Sunday, March 26, 2017

Underground Above Ground, by Robert Tippee,

"Underground Above Ground," by Robert Tippee, in Alfred Hitchcock's Mystery Magazine, March/April 2017.

So, when do you know you are reading a terrific story?

Sometimes there's a knock-em-dead opening paragraph and you spend the rest of the story thinking: Don't blow this.

Sometimes a story starts slow and builds and builds.

And some stories take your breath away with a great twist ending.

But maybe the rarest is the story that catches you later, because you can't stop thinking about it.  You read it again, not because you want to figure out how a trick ending worked, but because you want to savor the nuances, admire the architecture.

In other words: I had to sit with this one for a while, as the saying goes.

The nameless narrator is a young man who has mastered the art of disappearing.  He dresses in black, with a stocking cap that hides his face.  And as the story begins, it is after ten PM and he is sitting in the darkness near a city tennis court, watching a young man and his beautiful girlfriend as they volley the ball, flirt, and discuss Facebook.

Facebook.  They ought to call it "Gutspill."  I don't do Facebook.  Somebody like me can't.  But why would anybody?

This is a guy with nobody to "friend" on Facebook anyway.  It's clear that there are bad things in our narrator's past, although it is not clear at first whether they were done to him, by him, or both.

And then the story takes several unexpected twists, which is all I can say.  Except this: I loved it.

Sunday, March 19, 2017

Renters, by Tim L. Williams

"Renters," by Tim L. Williams, Ellery Queen's Mystery Magazine, March/April 2017.

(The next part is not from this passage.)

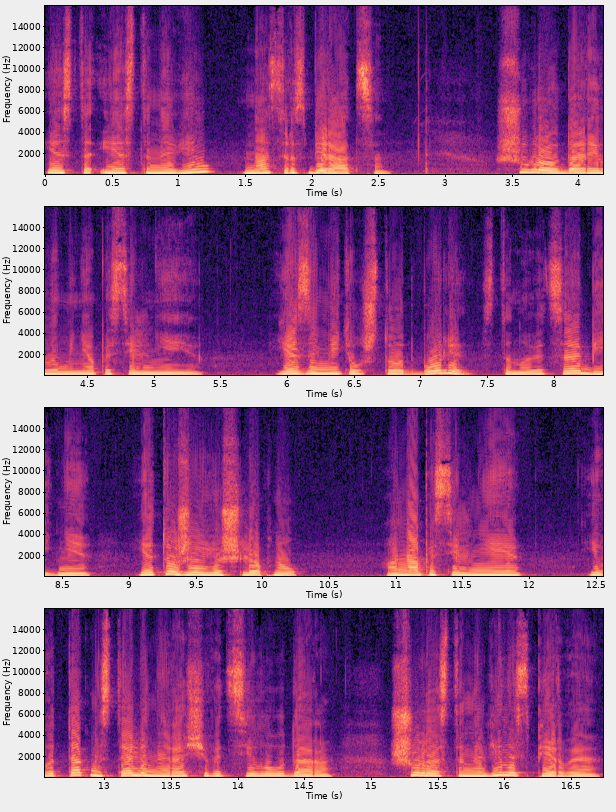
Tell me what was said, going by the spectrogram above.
и, оста и остановил нас разбираться. Шура ударила меня посильнее. Я заметил, что от боли становится обиднее. Я тоже ее шлепнул. Она посильнее. И вот так мы стали наращивать силу удара. Шура остановилась первая.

It's rural Kentucky in the mid-eighties, a hard time in a hard place.  Davy is fifteen years old.  His father, a Vietnam vet, lost his job years ago and now puts food on the table hunting and fishing.  Dad has what we might call anger issues.  When his wife said something he didn't like he: "grabbed her by her hair, dragged her to the back door, and threw her into the yard.  'Come back in when you find a cure for stupid.'"

The fourth character in this situation is the family's landlord, Ben Daniels, the richest man in the county.  Daniels wants to bring rich tourists to hunt on his land, which means he has to stop Davy's dad from hunting there for the pot.  Oh, did I mention that Davy's mother is young and beautiful and when she is around the good-looking landlord has "busy eyes?"

So we have all the makings of a tragedy here.  The only question is who is going to end up doing what to whom.  And there Williams offers us some surprises, which is what I liked best about this well-written story.

  "There are some things that need killing..."

Monday, March 13, 2017

Gold Digger, by Reavis Z. Wortham

"Gold Digger," by Reavis Z. Wortham, in Bound by Mystery, edited by Diane D. DiBiase, Poisoned Pen Press, 2017.

Most of this story takes place in May 1934, on the night Bonnie and Clyde died, although that has nothing to do with the story.  (Well, now that I think of it, it might explain a bit of one character's motivation.  Subtle, that.)  It's rural Texas and our narrator is a ten year old boy at a barn dance, with no less than Bob Wills and his Texas Playboys performing. He witnesses a murder, a pointless killing involving that ancient cause of trouble, an older husband a younger wife.

Then we jump to the same guy in World War II, and then many years later to his old age.  And only at that point does he, and do we, figure out exactly what was going on back in 1934.  I didn't see the twist coming at all. 

Sunday, March 5, 2017

The Farmer and His Wife, by Earl Staggs

“The Farmer and His Wife,” by Earl Staggs,  Mystery Weekly Magazine, March 2017.

Ever notice that private eye fiction is full of missing daughters?  Ross Macdonald did.  One of his books begins: "It was a wandering daughter job."

 Earl Staggs seems to have noticed, too, but he does a neat role reversal.  His P.I. is hired to find a missing son.  Oh, by the way, here is Staggs' opening sentence:

"She had me from the first teardrop."

Aw, the big sentimental lug.

"She" is the mother. Her son disappeared while working on a farm to earn college money.   And we won't go any farther, although, naturally, the hero does.